Artist who died tragically young was key figure in Futurism

The painter Umberto Boccioni, who became arguably the leading artist of Italian Futurism before the First World War, was born on this day in 1882 in Reggio Calabria.  Futurism was an avant-garde artistic, social and political movement that was launched by the poet Filippo Tommaso Marinetti in 1909.  Its ethos was to embrace modernity and free Italy from what was perceived as a stifling obsession with the past. The Futurists admired the speed and technological advancement of cars and aeroplanes and the new industrial cities, all of which they saw as demonstrating the triumph of humanity over nature through invention.
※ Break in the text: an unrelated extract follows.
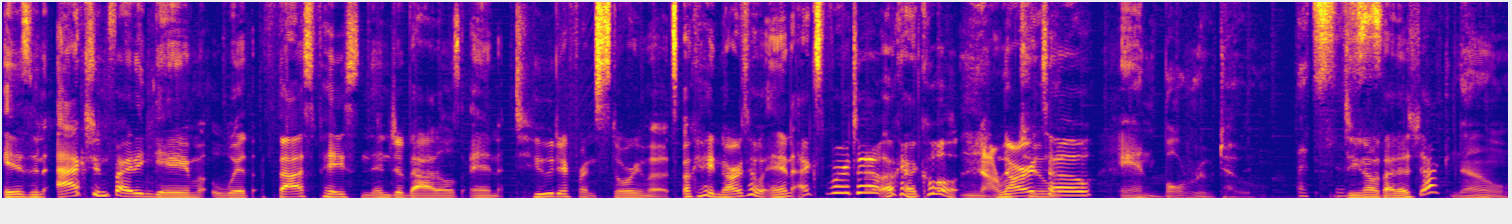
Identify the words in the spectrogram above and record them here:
Is an action fighting game with fast paced ninja battles and two different story modes. Okay, Naruto and X Boruto? Okay, cool. Naruto, Naruto and Boruto. That's Do you know what that is, Jack? No,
Their work attempted to capture the dynamism of life in a modern city, creating images that convey a sense of the power and energy of industrial machinery and the passion and violence of social change.  Boccioni became part of the movement after meeting Marinetti in Milan early in 1910, after which he joined Giacomo Balla, Gino Severini, Carlo Carrà and Luigi Russolo in signing Il manifesto dei pittori futuristi - the Manifesto of Futurist Painters.  In the same year, Boccioni completed one of his finest works, entitled La città che sale, which is translated as The City Rises and which many consider to be the first truly Futurist painting.  Read more…


Carlo Urbani – microbiologist

Infectious disease expert who identified SARS

The doctor and microbiologist Carlo Urbani, whose decisive action after discovering the deadly SARS virus saved millions of lives, was born on this day in 1956 in Castelplanio, near Ancona.  Dr Urbani himself died after contracting the condition, which had been given the name severe acute respiratory syndrome.  He identified it in an American businessman who had been taken ill in Hanoi, the capital of Vietnam, with suspected influenza.  Recognising quickly that what he was dealing with was not a straightforward case of ‘flu, Urbani, who was working in Vietnam as an infectious diseases specialist for the World Health Organisation, immediately alerted WHO headquarters in Geneva.  He convinced them that what he had discovered posed a grave threat to life and thus sparked the most effective response to a major epidemic in the history of medicine.  At a local level, be persuaded the Vietnamese health authorities to introduce a raft of preventative measures, including large-scale screening and prompt, secure isolation of suspected victims, that slowed the spread of the disease.  It was as a result of Urbani’s actions that the epidemic was largely contained.  Read more…


Fiorenzo Magni - cycling champion

Rider from Tuscany won Giro d'Italia three times

Italy lost one of its finest professional riders and its last link with the so-called golden age of Italian cycle racing when Fiorenzo Magni died on this day in 2012.  Tuscan-born Magni was a multiple champion, winning the Giro d'Italia three times, as well as three Italian Road Race Championships.  He had seven stage wins in the Tour de France, in which he wore the yellow jersey as race leader for a total of nine days.  His other major victories were in the demanding Tour of Flanders, in which he became only the second non-Belgian winner in 1949 and went on to win three times in a row, a feat yet to be matched.  Magni might have been even more successful had his career not coincided with those of two greats of Italian cycling, the five-times Giro champion Fausto Coppi, who was twice winner of the Tour de France, and Gino Bartali, who won three Giros and one Tour de France.  His reputation for toughness, however, was unrivalled.  He relished racing in harsh, wintry weather, as often prevailed in the Tour de Flanders, and refused to give in to injuries if he happened to have a fall.  The classic example of this came in the 1956 Giro d'Italia, his final ride in Italy's foremost event, when an accident left him with a broken left collarbone only halfway through the race. Read more…